On Tuesday, authorities in Palma de Mallorca confirmed that several creatures had also been washed up dead on Molinar beach where red flags have now been raised.
— mar mesas Iñigo (@clodiacatulo) May 21, 2018
An 11-year-old boy was hospitalized after being stung by a Portuguese man o’ war as he played at the water’s edge on La Marina beach in Elche on Sunday afternoon.
His mother immediately sought help from lifeguards stationed at the beach, who used tweezers to pluck off the potentially deadly stinging tentacles from the child’s arm.
He complained of feeling pain in his stomach and neck and was taken to Elche hospital for observation and was discharged several hours later.
The dangerous stingers have been sighted along a stretch of coastline from El Campello to the north of Alicante and Pilar de La Horadada, which is almost at the border with the Murcia region.
All beaches along the 118 kilometres of coastline between the two have been red flagged as a result of the stingers apart from San Juan and El Postiguet in the bay around Alicante itself where no Portuguese man o’war have yet been sighted.
— Antena3Noticias (@A3Noticias) May 21, 2018
Beaches in Benidorm were also closed on Monday when man o'war were detected.
The man o'war – not strictly a jellyfish but a floating colony of microscopic hydrozoans – has tentacles that can reach 30 yards long and are barbed with a sting that typically cause painful welts lasting up to three days.
In some cases the sting can cause an allergic reaction and in rare cases, heart failure.
Even when washed up on the sand the stings still contain venom.
Up until a decade ago, they were rarely sighted in the Mediterranean but have become a more common occurrence.
Spanish authorities are already preparing defences to tackle the swarms of Mauve Stinger jellyfish, bright purple invertebrates which emit a yellow glow at night, that annually plague the beaches of the Mediterranean.
Over the last several years there has been a huge rise in numbers due to the effects of global warming and over-fishing of their natural predators and each summer tens of thousands of holidaymakers are forced to seek treatment for minor stings.
How to avoid being stung by a Portuguese Man O'War and what to do if you are.
Photo: Tim Snell/Flickr
Rule No. 1: Don't touch it
Man-of-war fish have stinging cells that are still active and capable of stinging even after the creature is dead and washed up on shore. So don't touch it.
Rule No 2: Listen to lifeguards
If the red flag is raised then don't go into the water. If you break that rule you may face a fine or even be stung by one of the creatures lifeguards are trying to protect you from.
If you are in the water then you may be stung without even seeing the culprit. The Man-of-war looks like a floating blue plastic bag but they have practically invisible tentacles that typically extend over 2.4 meters (8ft) under the surface of the water and sometimes stretch to 10 meters..

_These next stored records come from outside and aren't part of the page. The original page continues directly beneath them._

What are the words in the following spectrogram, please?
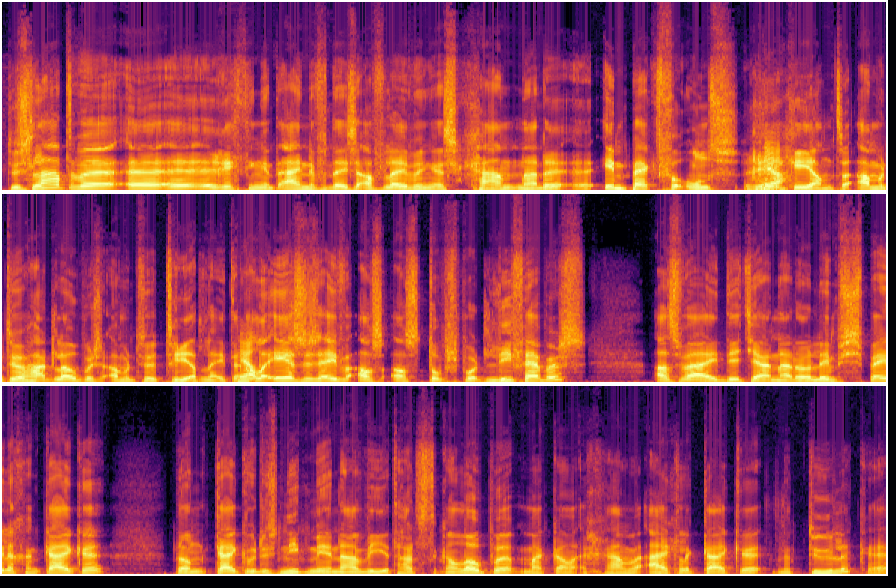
Dus laten we eh, eh, richting het einde van deze aflevering eens gaan naar de eh, impact voor ons recreanten. Amateur hardlopers, amateur triatleten. Ja. Allereerst dus even als, als topsportliefhebbers. als wij dit jaar naar de Olympische Spelen gaan kijken, dan kijken we dus niet meer naar wie het hardste kan lopen, maar kan, gaan we eigenlijk kijken, natuurlijk, hè,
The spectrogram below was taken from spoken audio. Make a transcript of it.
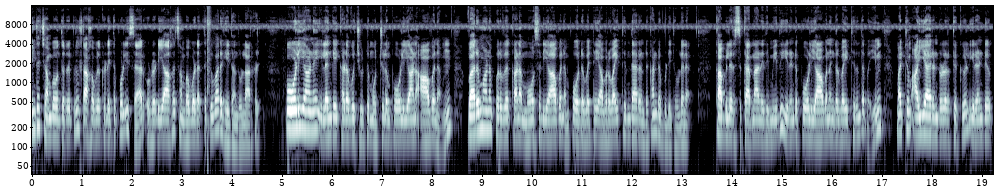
இந்த சம்பவம் தொடர்பில் தகவல் கிடைத்த போலீசார் உடனடியாக சம்பவ இடத்துக்கு வருகை தந்துள்ளார்கள். போலியான இலங்கை கடவுச்சீட்டு முற்றிலும் போலியான ஆவணம் வருமான பெறுவதற்கான மோசடி ஆவணம் போன்றவற்றை அவர் வைத்திருந்தார் என்று கண்டுபிடித்துள்ளனர். கபிலரசு கருணாநிதி மீது இரண்டு போலி ஆவணங்கள் வைத்திருந்தவையும் மற்றும் ஐயாயிரம் டாலருக்கு கீழ் இரண்டு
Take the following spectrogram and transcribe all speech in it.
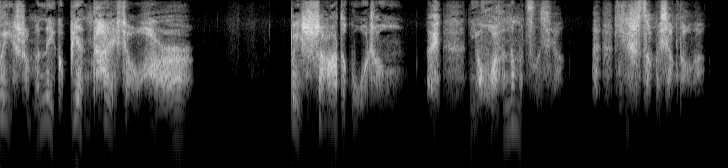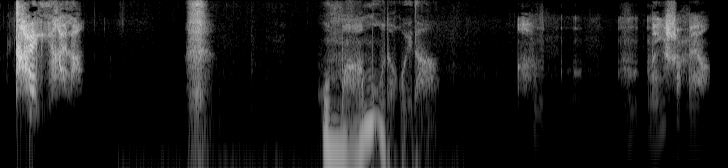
为什么那个变态小孩？被杀的过程，哎，你画的那么仔细啊！你是怎么想到的？太厉害了！我麻木的回答：“没什么呀，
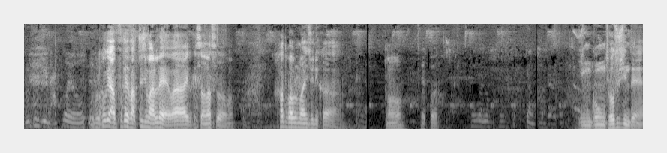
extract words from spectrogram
물고기 나빠요 물고기 아프대 밥 주지 말래. 와, 이렇게 써놨어. 하도 밥을 많이 주니까. 어, 예뻐. 인공 저수지인데.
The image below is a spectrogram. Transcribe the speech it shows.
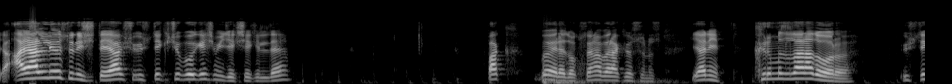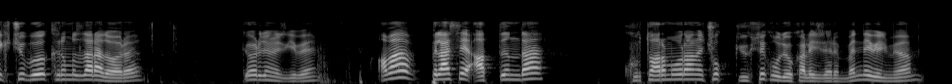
Ya ayarlıyorsun işte ya. Şu üstteki çubuğu geçmeyecek şekilde. Bak böyle 90'a bırakıyorsunuz. Yani kırmızılara doğru. Üstteki çubuğu kırmızılara doğru. Gördüğünüz gibi. Ama plase attığında kurtarma oranı çok yüksek oluyor kalecilerin. Ben de bilmiyorum.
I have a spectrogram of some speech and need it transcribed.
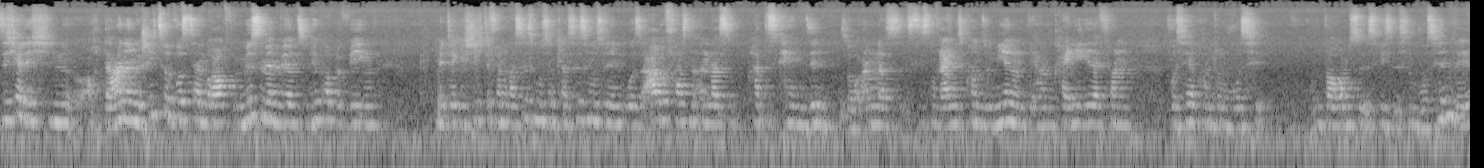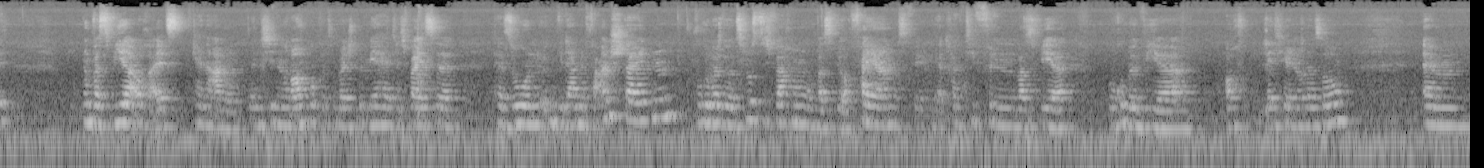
sicherlich auch da ein Geschichtsbewusstsein braucht. Wir müssen, wenn wir uns im Hip-Hop bewegen, mit der Geschichte von Rassismus und Klassismus in den USA befassen. Anders hat es keinen Sinn. So anders ist es ein reines Konsumieren und wir haben keine Idee davon, wo es herkommt und, und warum es so ist, wie es ist und wo es hin will. Und was wir auch als, keine Ahnung, wenn ich in den Raum gucke, zum Beispiel mehrheitlich weiße Personen irgendwie damit veranstalten, worüber wir uns lustig machen und was wir auch feiern, was wir attraktiv finden, was wir, worüber wir auch lächeln oder so. Ähm,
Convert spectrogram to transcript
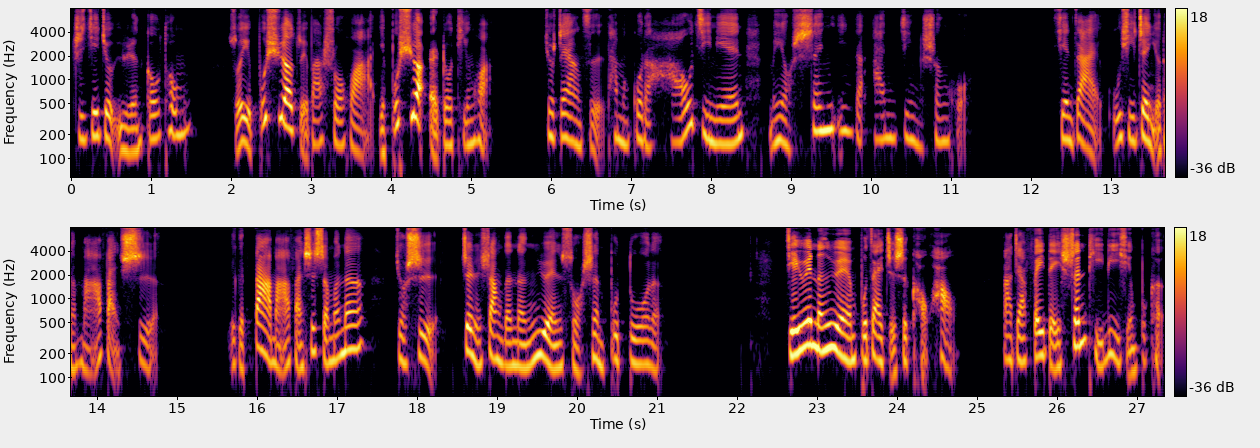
直接就与人沟通，所以不需要嘴巴说话，也不需要耳朵听话，就这样子，他们过了好几年没有声音的安静生活。现在无锡镇有的麻烦事，有个大麻烦是什么呢？就是镇上的能源所剩不多了，节约能源不再只是口号，大家非得身体力行不可。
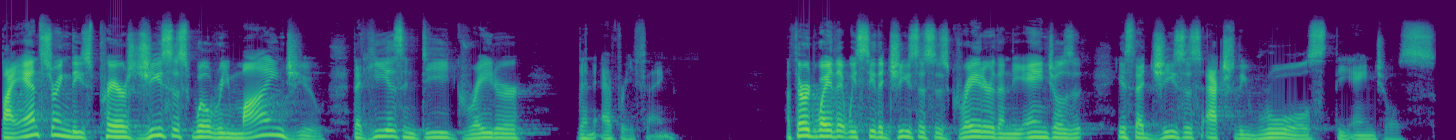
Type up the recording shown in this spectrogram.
By answering these prayers, Jesus will remind you that He is indeed greater than everything. A third way that we see that Jesus is greater than the angels is that Jesus actually rules the angels.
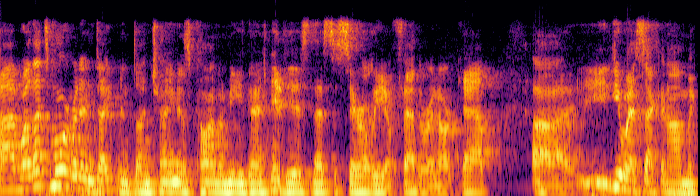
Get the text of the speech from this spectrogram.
Uh, well, that's more of an indictment on China's economy than it is necessarily a feather in our cap. Uh, U.S. economic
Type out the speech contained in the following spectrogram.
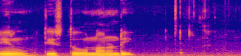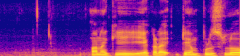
నేను తీస్తూ ఉన్నానండి. మనకి ఎక్కడ టెంపుల్స్లో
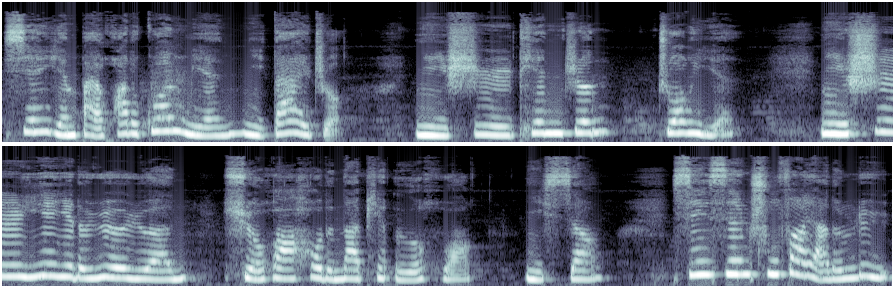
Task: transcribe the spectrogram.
鲜艳百花的冠冕，你戴着；你是天真庄严，你是夜夜的月圆，雪化后的那片鹅黄，你像新鲜初发芽的绿；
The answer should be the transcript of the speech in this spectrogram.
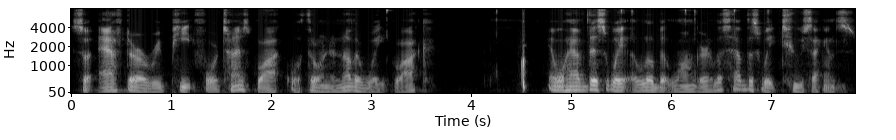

Rule No. 3: Get help if you are stung
If you are stung then leave the water immediately and look for a lifeguard. If there are no lifeguards on the beach, wash the wound with salt water and remove any tentacles stuck to the skin by dousing the site with sea water.
Never use fresh water as that can actually cause the stinging cells, or cnidae, left on your skin to discharge, which could make the sting worse..
Don’t touch the tentacles with your bare hands, and don't scrape them off your skin with objects like a credit card or razor, because that could increase pressure around the sting and make it worse.
Some experts suggest cooling the area down by applying ice for around five to ten minutes. You can also try wetting the wound with vinegar or baking soda dissolved in water.
Protect the area by using an antiseptic to avoid infections.
If the pain continues, make sure you consult a doctor.
Rule No. 4: Don't pee on it
Professor Josep Maria Gili from Barcelona's Institute of Marine Sciences warns against the common myth that urinating on a jellyfish sting can help ease the pain.
“That is absolutely false,” he told The Local.
“It could be effective for some fish bites but never for jellyfish.”
In fact, it might actually make the stings worse.
Rule No. 5: Seek medical attention
If you get stung by a man-of-war and you have trouble breathing, this could be a result of severe envenomation, and you'll need to see a medical professional immediately.
Extremely painful stings also require medical attention, as do stings that make you feel dizzy or disoriented.